Peppers - They can be mixed into veggie stews such as ratatouille or caponata, but if you don't have the time, just put them into freezer bags whole, or seeded and then you can use them in recipes like stews, chili, or caponata later in the year. They won't have any crunch left after they come out of the freezer, but the taste will still be delicious.
Edamame - I have said this before, but the easiest way to freeze for later is to cook them in their pods, shock in ice water and drain well, then place on cookie sheets to freeze. Once frozen, they can be placed into bags and then all through the year you will have a healthy delicious snack. Just defrost them and use as is or take out of the pods and use in recipes. I usually try to take some out of their pods before I freeze them for easier use during the year. While watching TV I sit and take them out of the pods; then during the year when a recipe calls for lima beans, I use edamame instead.

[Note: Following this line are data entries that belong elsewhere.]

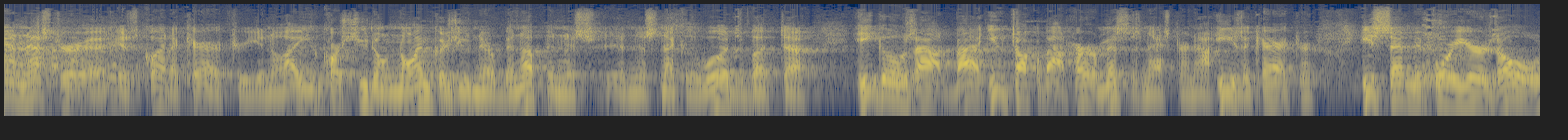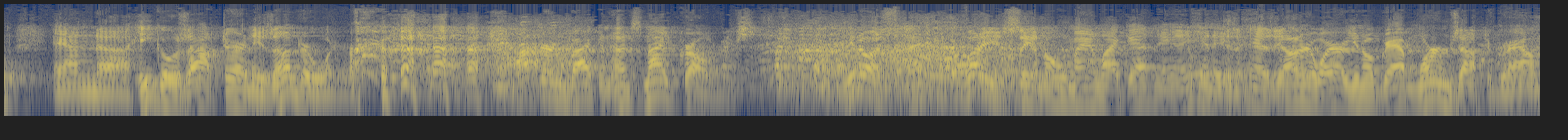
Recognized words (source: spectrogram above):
man Nestor uh, is quite a character, you know. I, of course, you don't know him because you've never been up in this in this neck of the woods. But uh, he goes out back. You talk about her, Mrs. Nestor. Now he's a character. He's 74 years old, and uh, he goes out there in his underwear, out there in the back and hunts night crawlers. You know, it's funny to see an old man like that in, in, his, in his underwear, you know, grabbing worms out the ground.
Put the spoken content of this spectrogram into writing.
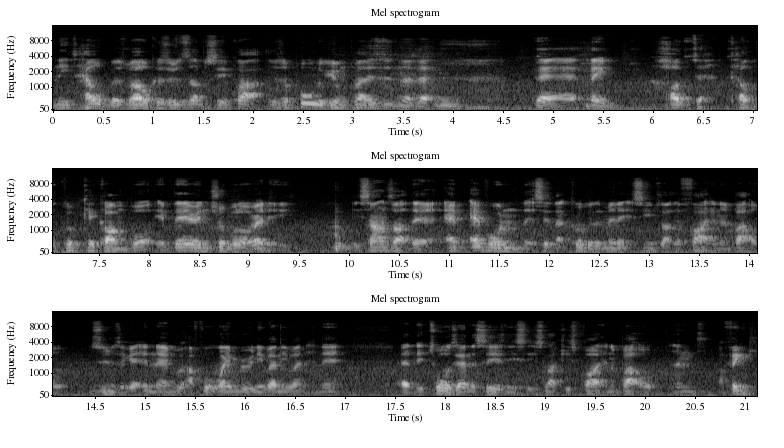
needs help as well because there's obviously quite there's a pool of young players, isn't there? That mm. they they hope to help the club kick on. But if they're in trouble already, it sounds like they're everyone that's at that club at the minute. It seems like they're fighting a battle as soon as they get in there. I thought Wayne Rooney when he went in there at the, towards the end of the season, it's, it's like he's fighting a battle, and I think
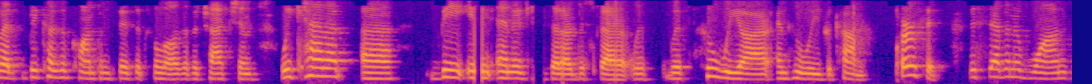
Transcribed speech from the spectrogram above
but because of quantum physics, the laws of attraction, we cannot uh, be in energies that are disparate with, with who we are and who we become. Perfect. The Seven of Wands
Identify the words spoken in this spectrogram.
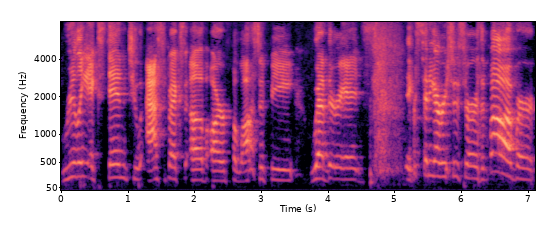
really extend to aspects of our philosophy, whether it's extending our to stars above or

Green and yellow wax beans - We grow our own beans too, so you can imagine how many beans we have! We give some to family and friends and cook them up 2-3 times per week. We make them into salads, which I then enjoy for lunches - sometimes as is, or with some leftover chicken or fish added. We stir fry them, or steam them and eat them right away. And, I blanch and freeze them using the same technique as the edamame. Once frozen and in bags, I can get them out and add to lots of things during the winter months. It is always rewarding to dig frozen produce from the farm out of the freezer in the cold, winter days - it makes you know that summer will return again!